An important factor in the calibration of a thermal mass flowmeter is the specific heat of the process fluid. “Specific heat” is a measure of the amount of heat energy needed to change the temperature of a standard quantity of substance by some specified amount. Some substances have much greater specific heat values than others, meaning those substances have the ability to absorb (or release) a lot of heat energy without experiencing a great temperature change.
Fluids with high specific heat values make good coolants, because they are able to remove much heat energy from hot objects without experiencing great increases in temperature themselves. Since thermal mass flowmeters work on the principle of convective cooling, this means a fluid having a high specific heat value will elicit a greater response from a thermal mass flowmeter than the exact same mass flow rate of a fluid having a lesser specific heat value (i.e. a fluid that is not as good of a coolant).
This means we must know the specific heat value of whatever fluid we plan to measure with a thermal mass flowmeter, and we must be assured its specific heat value will remain constant. For this reason, thermal mass flowmeters are not suitable for measuring the flow rates of fluid streams whose chemical composition is likely to change over time. This limitation is analogous to that of a pressure sensor used to hydrostatically measure the level of liquid in a vessel: in order for this level-measurement technique to be accurate, we must know the density of the liquid and also be assured that density will be constant over time.
Thermal mass flowmeters are simple and reliable instruments. While not as accurate or tolerant of piping disturbances as Coriolis mass flowmeters, they are far less expensive.

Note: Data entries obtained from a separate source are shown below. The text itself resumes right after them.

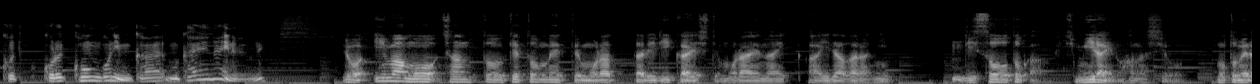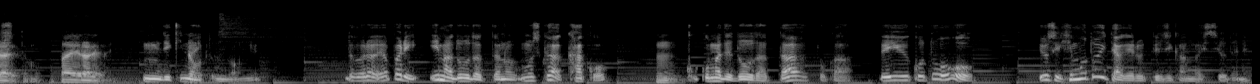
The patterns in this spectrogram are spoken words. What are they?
ここれ今後に向か向かえないのよね。要は今もちゃんと受け止めてもらったり理解してもらえない間柄にうん理想とか未来の話を求められても答えられない。うん、できないと思うね。だからやっぱり今どうだったの？もしくは過去？うん。ここまでどうだったとかっていうことを、要するに紐解いてあげるっていう時間が必要でね。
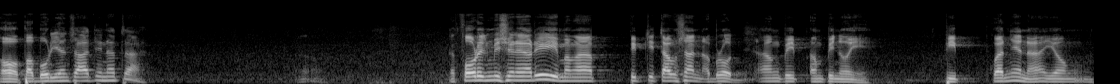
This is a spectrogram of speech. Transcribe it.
Oh, pabor yan sa atin ata. The foreign missionary, mga 50,000 abroad ang ang Pinoy. Pip, kwan yan ha, yung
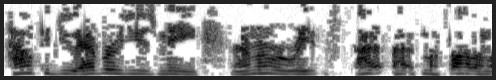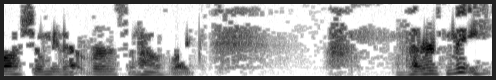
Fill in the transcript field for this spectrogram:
how could you ever use me? And I remember reading, I, I, my father in law showed me that verse, and I was like, there's me.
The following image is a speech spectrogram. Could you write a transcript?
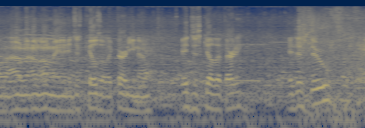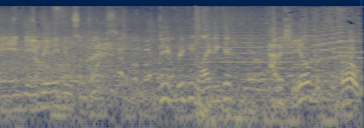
don't know. I don't, I don't know, man. It just kills at like 30 now. It just kills at 30. It just do. It, it really do sometimes. Dude, freaking lightning kick out of shield, broke.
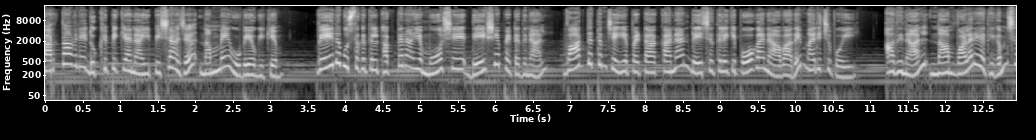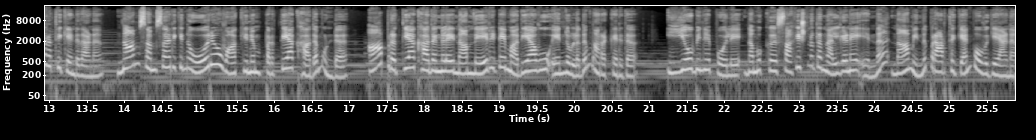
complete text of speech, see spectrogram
കർത്താവിനെ ദുഃഖിപ്പിക്കാനായി പിശാച് നമ്മെ ഉപയോഗിക്കും. വേദപുസ്തകത്തിൽ ഭക്തനായ മോശയെ ദേഷ്യപ്പെട്ടതിനാൽ വാഗ്ദത്തം ചെയ്യപ്പെട്ട കനാൻ ദേശത്തിലേക്ക് പോകാനാവാതെ മരിച്ചുപോയി. അതിനാൽ നാം വളരെയധികം ശ്രദ്ധിക്കേണ്ടതാണ്. നാം സംസാരിക്കുന്ന ഓരോ വാക്കിനും പ്രത്യാഘാതമുണ്ട് ആ പ്രത്യാഘാതങ്ങളെ നാം നേരിട്ടേ മതിയാവൂ എന്നുള്ളത് മറക്കരുത്. ഇയോബിനെ പോലെ നമുക്ക് സഹിഷ്ണുത നൽകണേ എന്ന് നാം ഇന്ന് പ്രാർത്ഥിക്കാൻ പോവുകയാണ്.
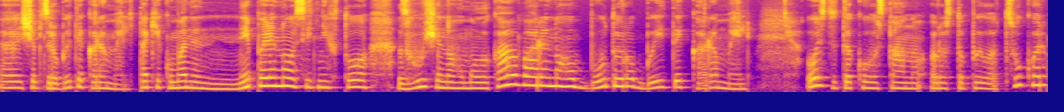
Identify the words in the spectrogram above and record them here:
е, Щоб зробити карамель. Так як у мене не переносить ніхто згущеного молока вареного, буду робити карамель. Ось до такого стану розтопила цукор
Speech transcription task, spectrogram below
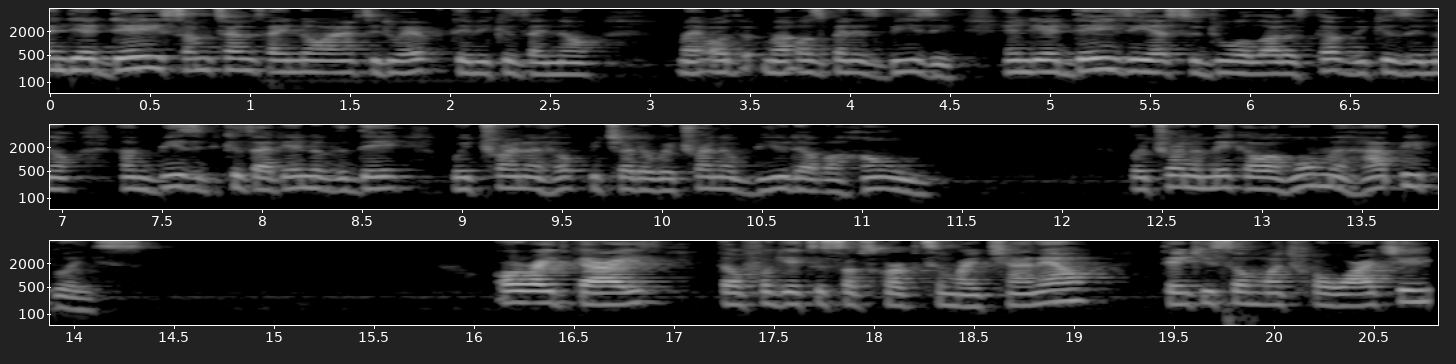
And there are days, sometimes I know I have to do everything because I know my other, my husband is busy. And there are days he has to do a lot of stuff because, you know, I'm busy because at the end of the day, we're trying to help each other. We're trying to build our home. We're trying to make our home a happy place. All right, guys, don't forget to subscribe to my channel. Thank you so much for watching.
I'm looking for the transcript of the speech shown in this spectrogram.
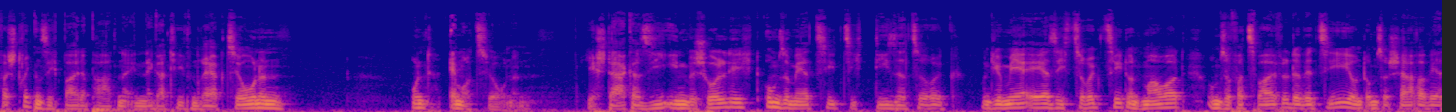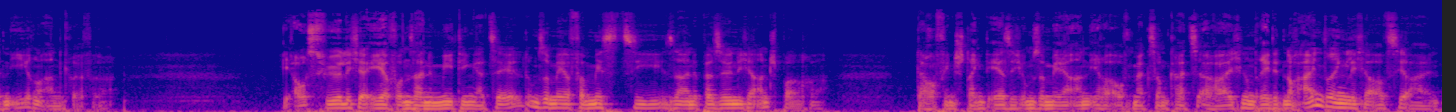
verstricken sich beide Partner in negativen Reaktionen und Emotionen. Je stärker sie ihn beschuldigt, umso mehr zieht sich dieser zurück. Und je mehr er sich zurückzieht und mauert, umso verzweifelter wird sie und umso schärfer werden ihre Angriffe. Je ausführlicher er von seinem Meeting erzählt, umso mehr vermisst sie seine persönliche Ansprache. Daraufhin strengt er sich umso mehr an, ihre Aufmerksamkeit zu erreichen und redet noch eindringlicher auf sie ein.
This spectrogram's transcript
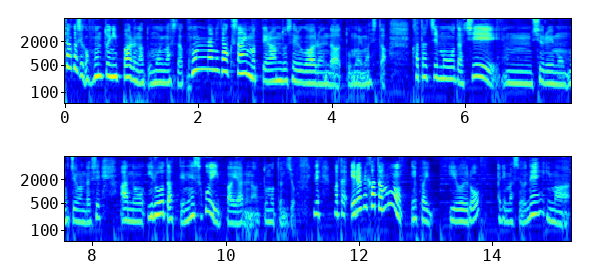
択肢が本当にいっぱいあるなと思いました。こんなにたくさん今ってランドセルがあるんだと思いました。形もだし、うん、種類ももちろんだしあの色だってねすごいいっぱいあるなと思ったんですよ。でまた選び方もやっぱりいろいろありますよね。今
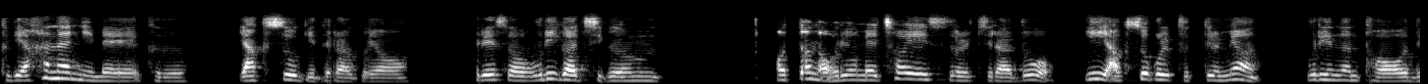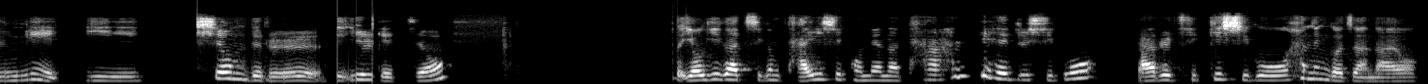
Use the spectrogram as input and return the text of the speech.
그게 하나님의 그 약속이더라고요. 그래서 우리가 지금 어떤 어려움에 처해 있을지라도 이 약속을 붙들면 우리는 더 능히 이 시험들을 이기겠죠. 여기가 지금 다윗이 보면은 다 함께 해주시고 나를 지키시고 하는 거잖아요.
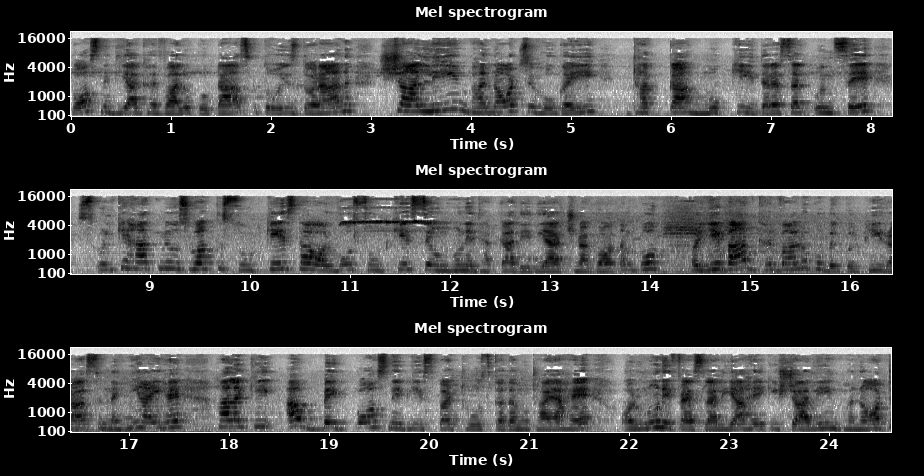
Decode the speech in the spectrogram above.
बॉस ने दिया घर वालों को टास्क तो इस दौरान शालीन भनौट से हो गई धक्का मुक्की, दरअसल उनसे, उनके हाथ में उस वक्त सूटकेस था और वो सूटकेस से उन्होंने धक्का दे दिया अर्चना गौतम को। और ये बात घर वालों को बिल्कुल भी रास नहीं आई है। हालाँकि अब बिग बॉस ने भी इस पर ठोस कदम उठाया है और उन्होंने फैसला लिया है कि शालीन भनौट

Perhaps the greatest disadvantage of thermal mass flowmeters is their sensitivity to changes in the specific heat of the process fluid. This makes the calibration of any thermal mass flowmeter specific for one composition of fluid only. In some applications such as automotive engine intake air flow, where the fluid composition is constant, this limitation is not a factor. In many industrial applications, however, this limitation is severe enough to prohibit the use of thermal mass flowmeters. Industrial applications for thermal mass flowmeters include natural gas flow measurement (non-custody transfer), and the measurement of purified gas flows (oxygen, hydrogen, nitrogen) where the composition is known to be very stable.
Another (potential) limitation of thermal mass flowmeters is the sensitivity of some designs to changes in flow regime. Since the measurement principle is based on heat transfer by fluid convection, any factor influencing the convective heat-transfer efficiency will translate into a perceived difference in mass flow rate. It is a well-known fact in fluid mechanics that turbulent flows are more efficient at convecting heat than laminar flows, because the “stratified” nature of a laminar flowstream impedes heat transfer across the fluid width.
In some thermal flowmeter designs, the walls of a heated metal tube serve as the “hot” element cooled by the fluid, and the difference between the rate of heat transferred by a laminar flowstream from the walls of a heated tube versus a turbulent flowstream can be great. Therefore, a change in flow regime (from turbulent to laminar, and vice-versa) will cause a calibration shift for this design of thermal mass flowmeter.
Also See : Thermal Mass Flow Meter Animation